Missing Idol’s Finale for Cirque du Soleil!
This year was the first time I’ve ever missed Idol’s Top 2 Finale, and I’ve been watching since Season 1.
Of course, I don’t care. I’ve been so underwhelmed by the talent popping up on the show that I couldn’t even be bothered to record it on my DVR. Instead, I went to the circus! 🙂
Seeing Cirque du Soleil perform Michael Jackson’s Immortal World Tour was a long time coming. I received the tickets as a birthday present, and I was finally able to attend the show. It definitely lived up to all my expectations and beyond.
Let’s put it this way: Michael Jackson’s Music + Cirque du Soleil = Magic! Imagination! Mind-blowing Awesomeness!

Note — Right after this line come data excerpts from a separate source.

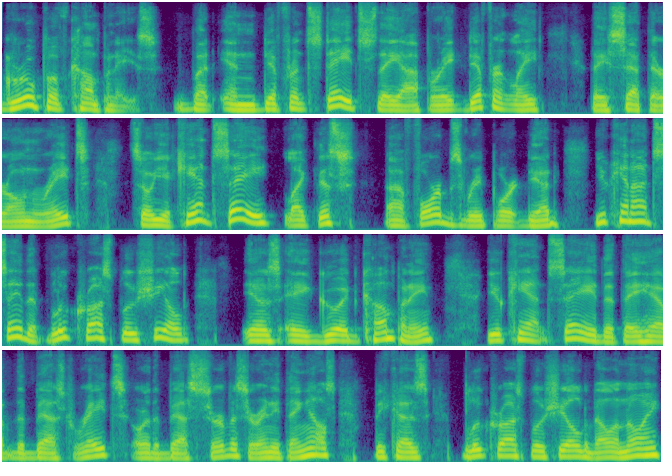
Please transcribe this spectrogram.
group of companies, but in different states, they operate differently. They set their own rates. So you can't say, like this uh, Forbes report did, you cannot say that Blue Cross Blue Shield is a good company. You can't say that they have the best rates or the best service or anything else because Blue Cross Blue Shield of Illinois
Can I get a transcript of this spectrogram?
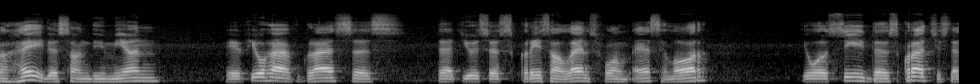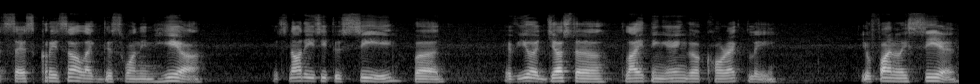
Uh, hey the Sandimian, if you have glasses that uses Crizal lens from Essilor, you will see the scratches that says Crizal like this one in here. It's not easy to see, but if you adjust the lighting angle correctly, you'll finally see it.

I haven’t seen such things on Idol since David Archuleta (who of course never needed all the razzle-dazzle pedazzle that the likes of Cirque and MJ have relied on to entertain the masses, but still: pyrotechnic-meets-acrobats-meets-greatness makes for magnificence).
What was really amazing to me during the 2-hour plus show was how the more simple performances turned out to be my favorites.
Like, the “Human Nature” piece, which included high-flying trapeze artists spinning in the air, only detected through lights illuminating their bodies, as they danced against the backdrop of deep space.
I tell ya, I was moved unspeakably to tears, it was so beautiful. The entire concept, beginning with our clown M.C. stand-in as MJ doing an amazing breakdance popping number while the digitized screen imagined his inspiration coming from musical keys, was awe-inspiring, especially as he surrounds himself with hearts. Love, the ultimate source of inspiration!
Or, how about a pas de deux in air, danced to “I Just Can’t Stop Loving You”?
The Thriller number looked like it was recreated from the concept behind Michael Jackson’s This is It, so I wasn’t as blown away, other than it was cool to hear the song, and I wish they did more with Earth Song. I definitely think they could have done a more beautiful presentation with costuming and flying trapeze artists, instead of relying on the music video. Yes, I expect more from Cirque du Soleil. I wanted flying butterflies and animated trees, or even an oceanic scene! Those two numbers were a bit lazy, compared to the more simplistic performances that offered more imagination.
What saved Thriller? The prelude, which included a “Book Worm” woman, literally crawling out of a book about “ghost stories.” 🙂
Absolutely awesome what she was able to do with her body!
But perhaps one of the most moving performances came toward the end, when militaristic robots came out marching to “They Don’t Really Care About Us,” while different images from the music video and footage around the world, detailing our social problems, illuminated on screen. When the dance number faded to black, all we could see were their illuminated red hearts, keeping rhythm to the audible heart beats. But of course! Only love can “fight” social injustice!
Such an MJ message: L.O.V.E. 😛
All around the stadium were illuminated red hearts that segued to a moving number of “Will You Be There,” which culminated with a hologram of MJ himself and a clip of little Michael singing “I’ll Be There”!
After that was an energized medley of “Can You Feel It,” “Don’t Stop Till You Get Enough,” “Billie Jean,” and “Black or White.” The finale of course was MJ’s “Man in the Mirror.” Simple and subtle (though it would have been cooler if the company held up mirrors to the audience to remind us all how we need to look ourselves in the mirror).
I’m still on a high from the evening before. I certainly recommend you go see this show if it’s playing in your area.
So, after all that, and after realizing I wasn’t at all a bit tired so went online to catch up on what I missed on Idol, I’m even more disgusted at what Idol has become.
Really, there will never be another Michael Jackson (and certainly not someone who could inspire a spectacular show like Cirque du Soleil’s Immortal), but these reality TV contests should be about seeking greatness. There’s no nurturing even of potential. Just a whole lot of empty platitudes and fake mentoring.
Reality TV: a celebration in mediocrity.
But even in the midst of mediocrity, one often catches a glimpse of greatness. We found that in David. Other than that, Idol needs to pack it up.